Earlier this month, Starbucks introduced new lids to eliminate the use of plastic straws. Seattle and Vancouver are the first locations to distribute the lids to customers. The long-term goal is to completely rid of plastic straws in more than 28,000 stores around the world.
The environmental milestone started out as an assignment for Emily Alexander in 2016. As an engineer in Global Research and Development at Starbucks, Alexander and her team were assigned to create a lid for a specific drink called Draft Nitro. The design could not involve a straw in order to exhibit the cold foam of the drink. The development spanned 10 weeks before the team produced the appropriate lid, which would become the standard for cold beverages.
With the launch of strawless lids, Starbucks stated in their announcement that it is "a decision that will eliminate more than 1 billion straws a year."
The United States is the latest country to follow the plastic ban with corporations like American Airlines and Disney joined Starbucks.
However, the disabled community is expressing dismay for the straw ban.
Katherine Carroll, a policy analyst, indicated the accommodation the community did not receive when the ban was put into effect. In an elucidation for Time, she noted plastic straws are used by individuals with incapacities to eat and drink. Thus, she stated: " . . . it seems the blanket bans are not taking into account that they need straws and also that that plastic straw replacements are not accessible for people."
Plastic straws have been regarded as convenient for those who use them. Paper straws disintegrate while metal straws change temperatures and cause pain.
"Other types of straw simply do not offer the combination of strength, flexibility, and safety that plastic straws do," a statement from the letter co-written by Disability Rights Washington cowrote and other advocacy groups.
Daniel Gilbert, who has Duchenne muscular dystrophy, shared how plastic straws make his life easier. When he attempts to explain the convenience of using them, there is a tendency for others to accuse him of being wrong. He is not in any way against being environmentally conscious. Gilbert wants to be part of the movement, but it will only be possible for him and others with disabilities if they can be accommodated for their certain needs.
In an opinion piece by Madison Lawson for Teen Vogue, she further explains the conflicting effect of banning plastic straws on disabled individuals including herself. Her condition, similar to what Gilbert suffers from, prevents her from doing simple tasks such as picking up a cup and leaning her neck back to drink. Without a straw, she puts herself in potential danger as she may "[swallow] liquid down the wrong pipe which is risky for [her] weak lungs."
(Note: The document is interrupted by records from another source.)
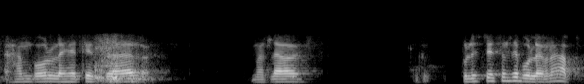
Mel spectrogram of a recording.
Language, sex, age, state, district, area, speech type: Hindi, male, 18-30, Bihar, Samastipur, rural, conversation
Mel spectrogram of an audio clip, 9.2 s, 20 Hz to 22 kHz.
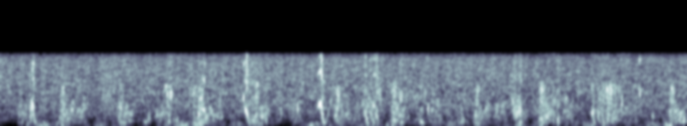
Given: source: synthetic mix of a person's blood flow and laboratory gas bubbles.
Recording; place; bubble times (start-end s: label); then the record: Doppler ultrasound of blood flow; precordium
0.36-0.54 s: bubbles
1.91-2.04 s: bubbles
2.20-2.40 s: bubbles
2.51-2.81 s: bubbles
3.21-3.43 s: bubbles
3.51-3.59 s: bubbles
3.73-3.78 s: bubbles
3.93-4.02 s: bubbles
4.22-4.43 s: bubbles
4.80-5.12 s: bubbles
5.30-5.75 s: bubbles
6.09-6.25 s: bubbles
6.81-7.05 s: bubbles
7.19-7.49 s: bubbles
7.87-8.36 s: bubbles
8.51-8.58 s: bubbles
8.69-8.75 s: bubbles
9.04-9.17 s: bubbles
From the record:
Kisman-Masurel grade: 243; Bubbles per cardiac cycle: several, 3 to 8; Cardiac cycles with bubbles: 100%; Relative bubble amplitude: loud (0.450 to 0.775); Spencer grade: 3 (all of the cardiac periods contain showers or single bubble signals, but not dominating or overriding the cardiac motion signals); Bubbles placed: anywhere in the cardiac cycle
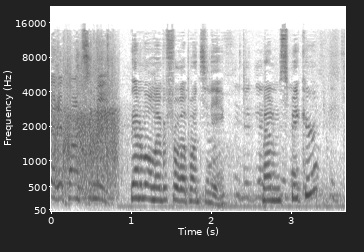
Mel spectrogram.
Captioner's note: some Applause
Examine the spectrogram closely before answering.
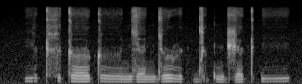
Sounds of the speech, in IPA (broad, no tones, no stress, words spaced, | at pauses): jiʈxiʈœːʈ øːnzɛndø ɭiʈdʲɔ̰ʈnd͡ʒɛʈ ʔi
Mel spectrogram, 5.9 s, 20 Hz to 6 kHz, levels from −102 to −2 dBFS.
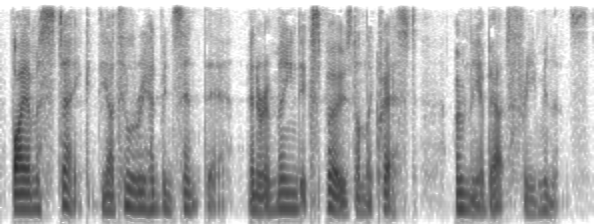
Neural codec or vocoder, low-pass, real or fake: none; 5.4 kHz; real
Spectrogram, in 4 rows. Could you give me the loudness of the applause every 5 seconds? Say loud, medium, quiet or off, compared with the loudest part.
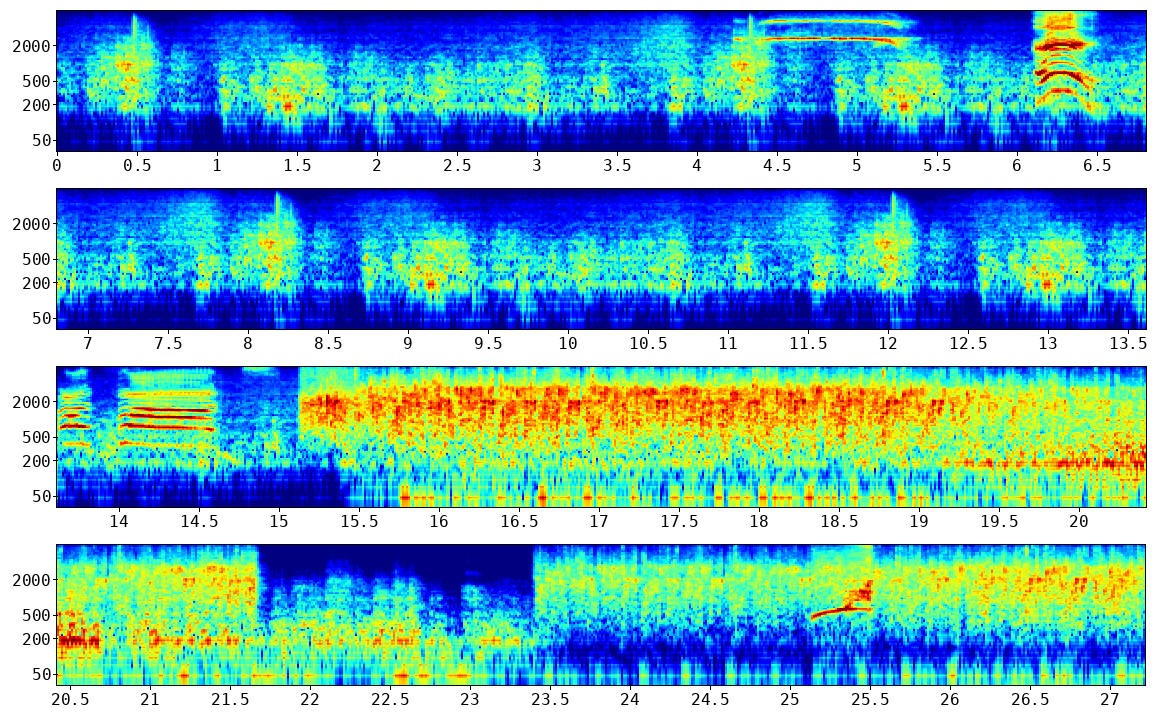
off, off, off, loud, medium, medium.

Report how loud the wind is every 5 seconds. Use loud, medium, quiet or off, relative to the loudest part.
medium, medium, medium, medium, loud, off.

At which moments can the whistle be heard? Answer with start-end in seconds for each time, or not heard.
4.2-5.4.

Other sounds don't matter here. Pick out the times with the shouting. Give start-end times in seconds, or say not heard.
6.1-6.5, 13.6-14.9, 25.1-25.6.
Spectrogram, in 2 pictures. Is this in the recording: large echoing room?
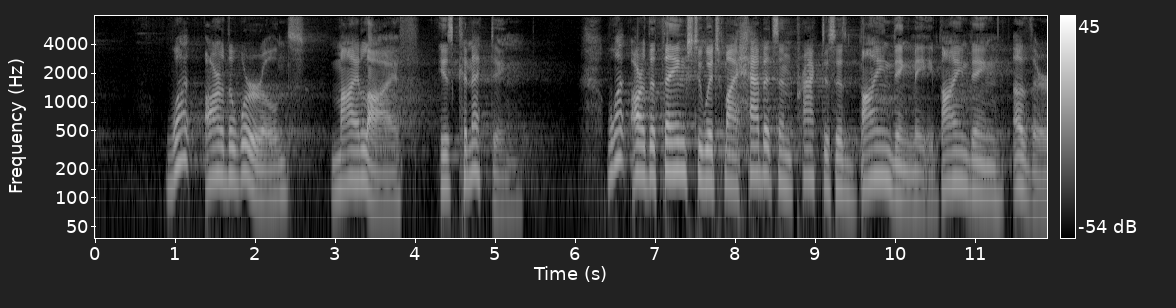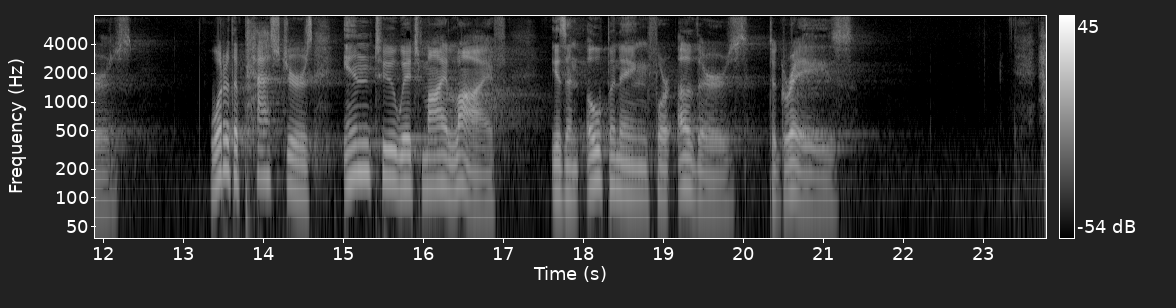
yes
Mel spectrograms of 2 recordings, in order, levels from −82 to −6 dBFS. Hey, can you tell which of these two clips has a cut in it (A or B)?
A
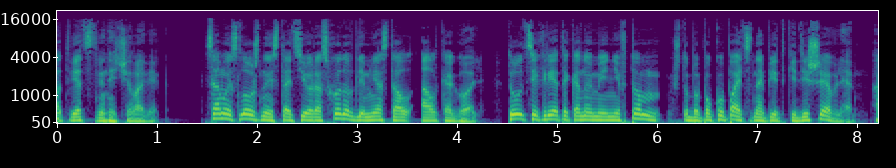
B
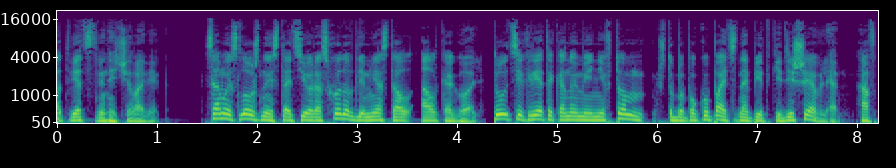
B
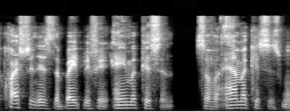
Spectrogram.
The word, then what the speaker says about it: amicus: If you took Latin, it would be pronounced amicus. You always emphasize the second to last syllable.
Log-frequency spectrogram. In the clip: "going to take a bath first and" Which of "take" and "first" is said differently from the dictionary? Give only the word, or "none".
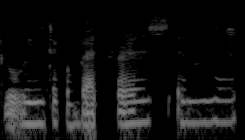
first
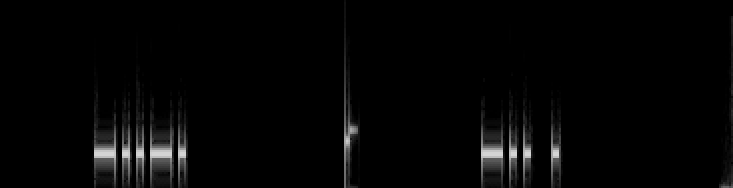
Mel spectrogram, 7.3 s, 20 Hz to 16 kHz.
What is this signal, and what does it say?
Morse code, heard as a keyed tone, about 17 wpm, 700 Hz. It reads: / DE
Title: Top 180 QSO Elements 17wpm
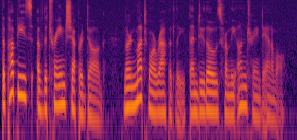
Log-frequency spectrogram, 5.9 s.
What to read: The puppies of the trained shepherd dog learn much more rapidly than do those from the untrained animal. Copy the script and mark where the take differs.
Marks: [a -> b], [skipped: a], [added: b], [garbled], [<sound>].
The puppies of the trained shepherd dog learn much more rapidly than do those from the untrained animal.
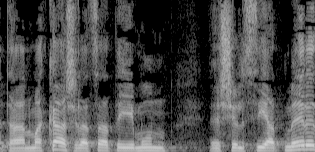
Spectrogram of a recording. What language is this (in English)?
Hebrew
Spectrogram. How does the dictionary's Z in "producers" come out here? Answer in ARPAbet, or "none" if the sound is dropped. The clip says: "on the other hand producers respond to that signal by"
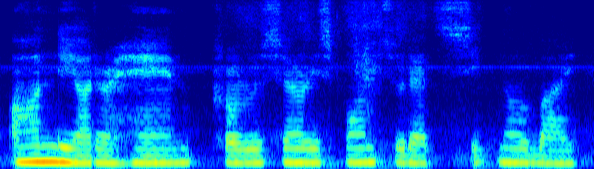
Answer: none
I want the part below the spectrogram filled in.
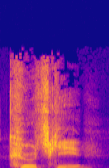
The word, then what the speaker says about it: Kuchiki: I'm sorry, how the fuck did you just pronounce his name? – I don't even know. Byakugan? – It is Byakuya Kuchiki, sir. Kuchiki. And I will thank you to pronounce it properly.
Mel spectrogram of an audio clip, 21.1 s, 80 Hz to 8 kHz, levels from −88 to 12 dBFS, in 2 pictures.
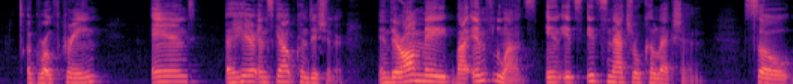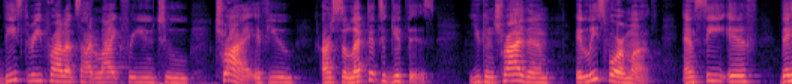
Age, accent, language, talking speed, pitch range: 30-49, American, English, 140 wpm, 150-185 Hz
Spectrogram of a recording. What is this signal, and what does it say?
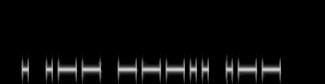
Morse code, heard as a keyed tone, about 20 wpm, 700 Hz. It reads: EW8W
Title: DXCC-100 Call Signs - 4 Characters - Repeated 3x - 20wpm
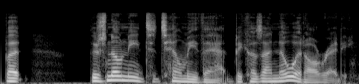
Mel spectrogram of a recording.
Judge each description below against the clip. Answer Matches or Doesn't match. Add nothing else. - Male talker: Matches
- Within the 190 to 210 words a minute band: Matches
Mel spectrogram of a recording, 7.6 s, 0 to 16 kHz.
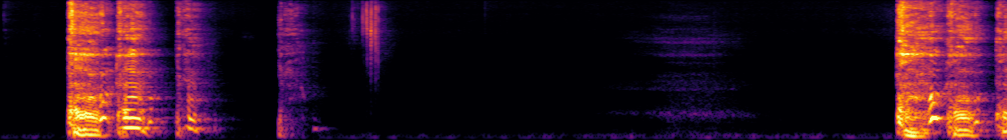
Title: new cough 2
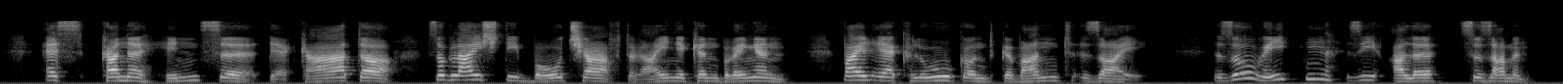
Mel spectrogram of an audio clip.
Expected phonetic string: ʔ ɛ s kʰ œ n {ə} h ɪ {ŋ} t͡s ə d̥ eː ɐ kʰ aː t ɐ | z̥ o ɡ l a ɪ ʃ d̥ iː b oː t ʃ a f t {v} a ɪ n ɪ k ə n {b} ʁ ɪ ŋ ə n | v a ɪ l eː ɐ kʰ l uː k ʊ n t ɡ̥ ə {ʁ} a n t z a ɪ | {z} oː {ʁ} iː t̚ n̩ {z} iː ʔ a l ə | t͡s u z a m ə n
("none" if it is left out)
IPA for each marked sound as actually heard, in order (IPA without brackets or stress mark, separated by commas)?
ə, n, ʁ, b, v, z, ʁ, z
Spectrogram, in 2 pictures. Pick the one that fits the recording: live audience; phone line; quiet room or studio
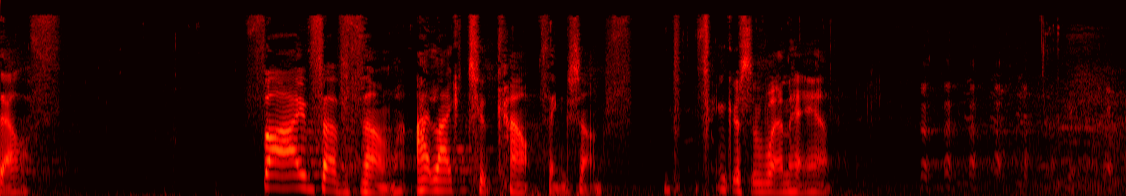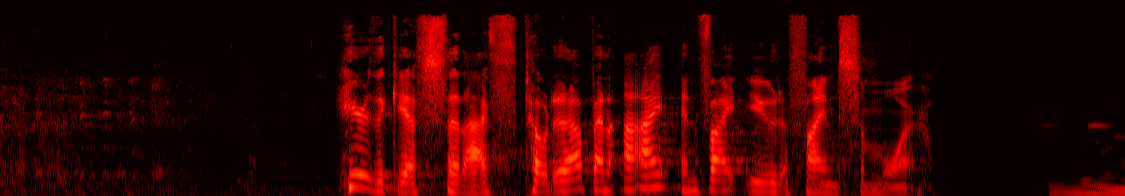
live audience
Plastic straws serve as a key instrument for those who have disabilities when they consume liquid. The disabled community do not want to be excluded from the environmental campaign; they wish to be accommodated as well, to continue living comfortable lives.